For each entry below, copy the text exactly and leave out any picture.

━━━ Extracted data ━━━

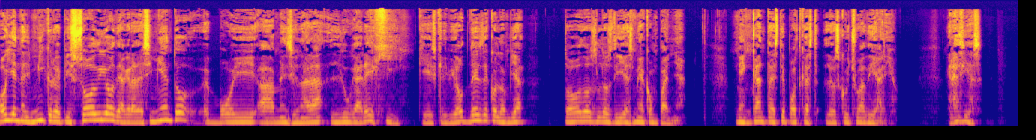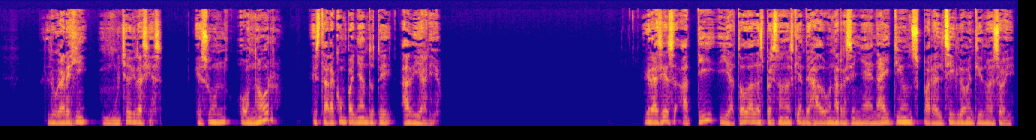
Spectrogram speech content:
Hoy en el microepisodio de agradecimiento eh, voy a mencionar a Lugareji, que escribió desde Colombia, todos los días me acompaña. Me encanta este podcast, lo escucho a diario. Gracias. Lugareji, muchas gracias. Es un honor estar acompañándote a diario. Gracias a ti y a todas las personas que han dejado una reseña en iTunes para el siglo XXI es hoy.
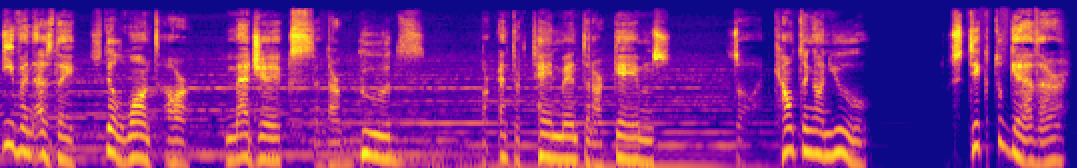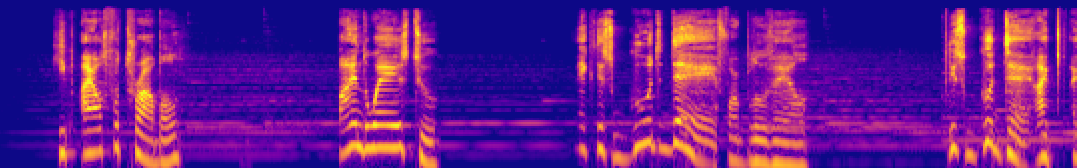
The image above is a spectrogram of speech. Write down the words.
even as they still want our magics and our goods, our entertainment and our games. So I'm counting on you to stick together, keep eye out for trouble, find ways to make this good day for Blue Veil. This good day, I, I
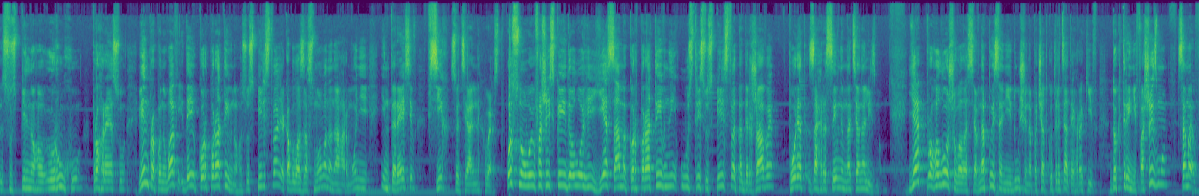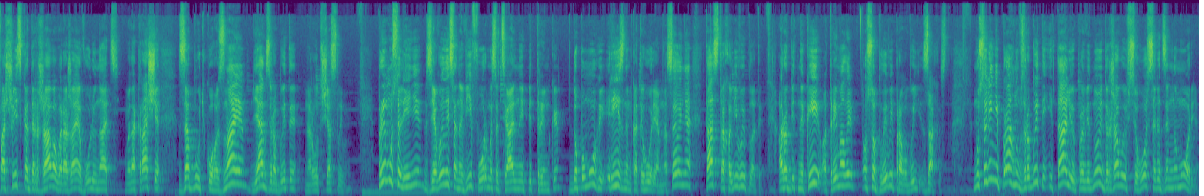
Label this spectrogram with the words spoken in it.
е, суспільного руху, прогресу, він пропонував ідею корпоративного суспільства, яка була заснована на гармонії інтересів всіх соціальних верств. Основою фашистської ідеології є саме корпоративний устрій суспільства та держави поряд з агресивним націоналізмом. Як проголошувалося в написаній душі на початку 30-х років доктрині фашизму, саме фашистська держава виражає волю нації. Вона краще за будь-кого знає, як зробити народ щасливим. При Мусоліні з'явилися нові форми соціальної підтримки, допомоги різним категоріям населення та страхові виплати, а робітники отримали особливий правовий захист. Мусоліні прагнув зробити Італію провідною державою всього Середземномор'я.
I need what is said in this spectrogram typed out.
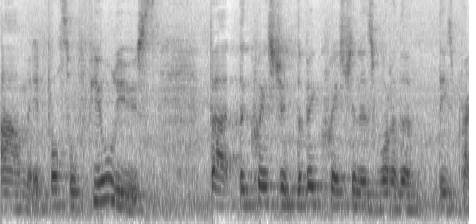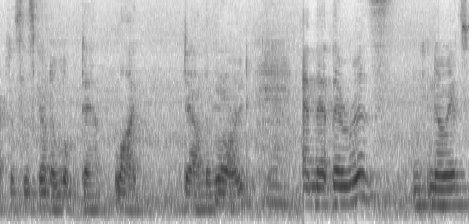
um, in fossil fuel use. But the question, the big question is, what are the, these practices going to look down like down the road? yeah. And that there is, you know, as,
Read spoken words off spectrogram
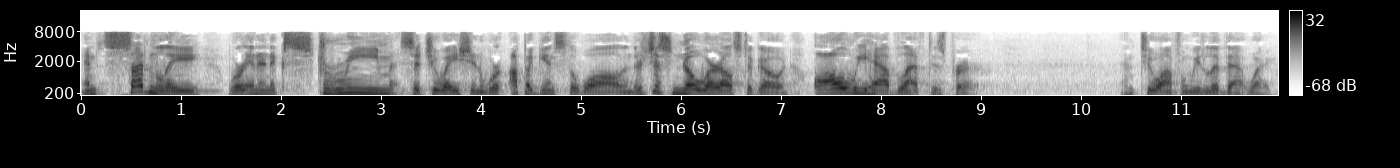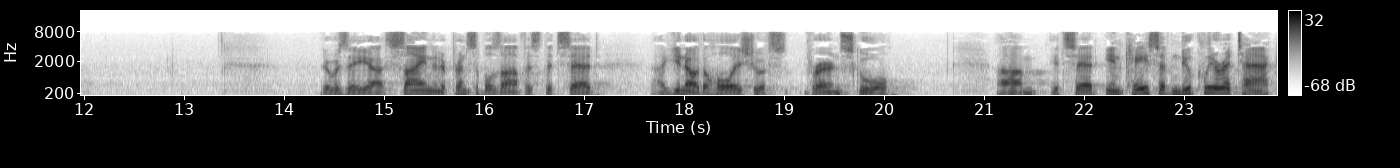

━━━

* **Solution to this task**
Spectrogram speech content:
Hoy en el microepisodio de agradecimiento eh, voy a mencionar a Lugareji, que escribió desde Colombia, todos los días me acompaña. Me encanta este podcast, lo escucho a diario. Gracias. Lugareji, muchas gracias. Es un honor estar acompañándote a diario. Gracias a ti y a todas las personas que han dejado una reseña en iTunes para el siglo XXI es hoy.
The image above is a spectrogram of speech. Write down the words.
even as they still want our magics and our goods, our entertainment and our games. So I'm counting on you to stick together, keep eye out for trouble, find ways to make this good day for Blue Veil. This good day, I, I
Label this spectrogram with the words spoken in it.
е, суспільного руху, прогресу, він пропонував ідею корпоративного суспільства, яка була заснована на гармонії інтересів всіх соціальних верств. Основою фашистської ідеології є саме корпоративний устрій суспільства та держави поряд з агресивним націоналізмом. Як проголошувалося в написаній душі на початку 30-х років доктрині фашизму, саме фашистська держава виражає волю нації. Вона краще за будь-кого знає, як зробити народ щасливим. При Мусоліні з'явилися нові форми соціальної підтримки, допомоги різним категоріям населення та страхові виплати, а робітники отримали особливий правовий захист. Мусоліні прагнув зробити Італію провідною державою всього Середземномор'я.
I need what is said in this spectrogram typed out.
um, in fossil fuel use. But the question, the big question is, what are the, these practices going to look down like down the road? yeah. And that there is, you know, as,
Read spoken words off spectrogram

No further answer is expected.